I should also here mention the Apple TV, in which Apple has already delivered half of a potentially great games story. The Apple TV already has the lounge-room positioning and software delivery system to become a strong family games and multimedia console, but lacks the X-factor that would make it a must-have rather than a niche curiosity. Fixing this would require Apple to expand the Apple TV’s scope from simply being a conduit through which it can sell iTunes content, to becoming something, well, more.
Why not give the Apple TV a powerful 3D graphics subsystem? Why not load it with a Snow Leopard derivative, using OpenCL to dramatically boost its now-meagre computational capabilities without raising costs, thereby ushering in a new level of gaming that gives families a big new reason to buy Apple TV? Why not allow the iPhone and iPod touch to double as controllers for this mythical new games machine?
Basically, Apple needs to give its customers a reason to use the Apple TV even when they’re not watching movies or listening to music. Games are that reason.
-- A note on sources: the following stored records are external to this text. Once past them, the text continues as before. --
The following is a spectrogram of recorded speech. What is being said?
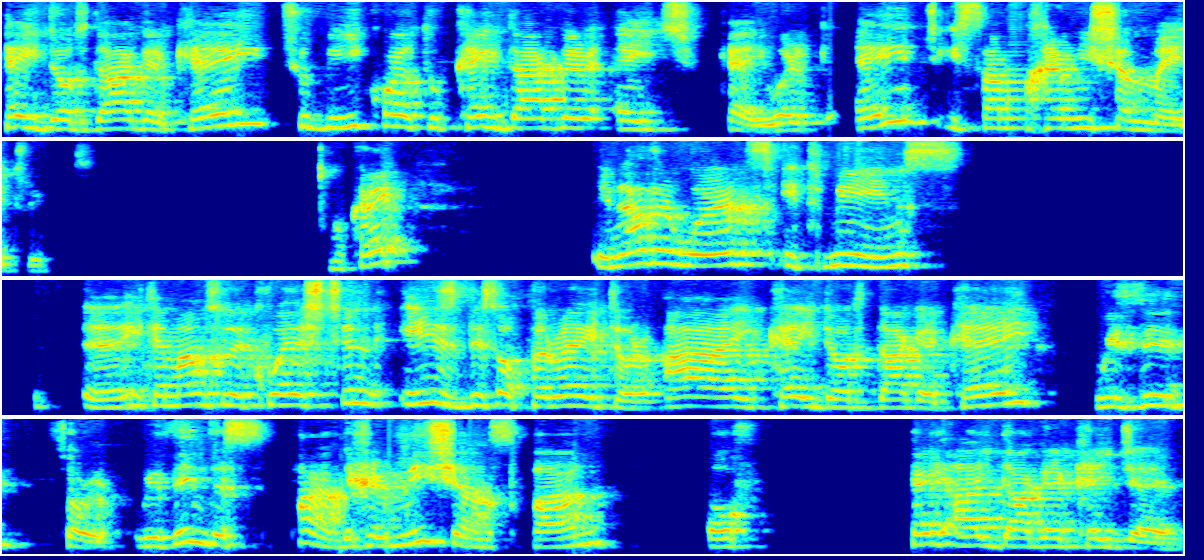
k dot dagger k should be equal to k dagger h k, where h is some Hermitian matrix. Okay? In other words, it means, uh, it amounts to the question, is this operator i k dot dagger k within, sorry, within the span, the Hermitian span of ki dagger kj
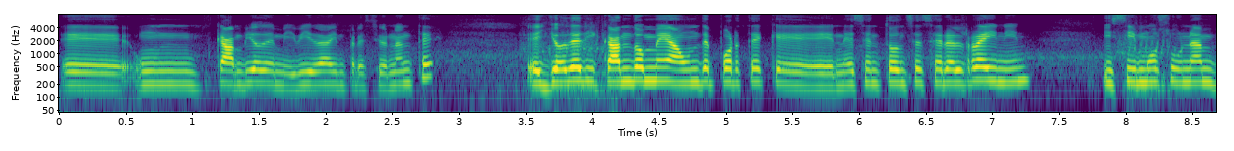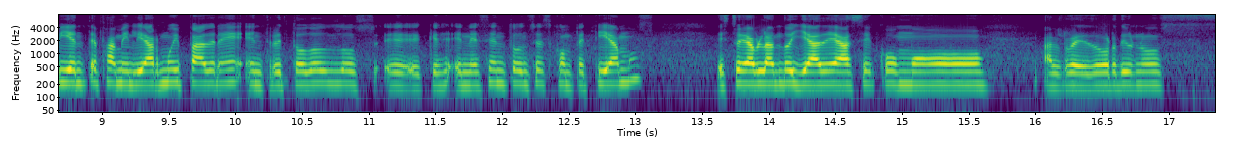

Apple’s success with the iPod touch has shown developers like its platforms, and there’s no reason this couldn’t propel the Apple TV to much bigger things.
This would be a double blessing after years in which a preponderance of rather ‘meh’ Mac OS X gaming has sent most of us rushing for game consoles – if only to get new games without having to wait several years for the Mac port. Mac OS X will never be a mainstream gaming platform, which is why Apple needs to trace out a new strategy for the games market, an economic bellwether that shows no signs of stopping, before it’s out-innovated by highly determined competitors.
Keep all this in mind next week as Apple launches its new iPhone, new iPhone 3.0 operating system, Safari 4, and perhaps a touchscreen tablet PC at WWDC (and be sure to tune in to macworld.com.au for the play-by-play). Heck, just the mental image of Steve Jobs demonstrating a ‘Natal’-like technology is worth its weight in Apple rumours alone.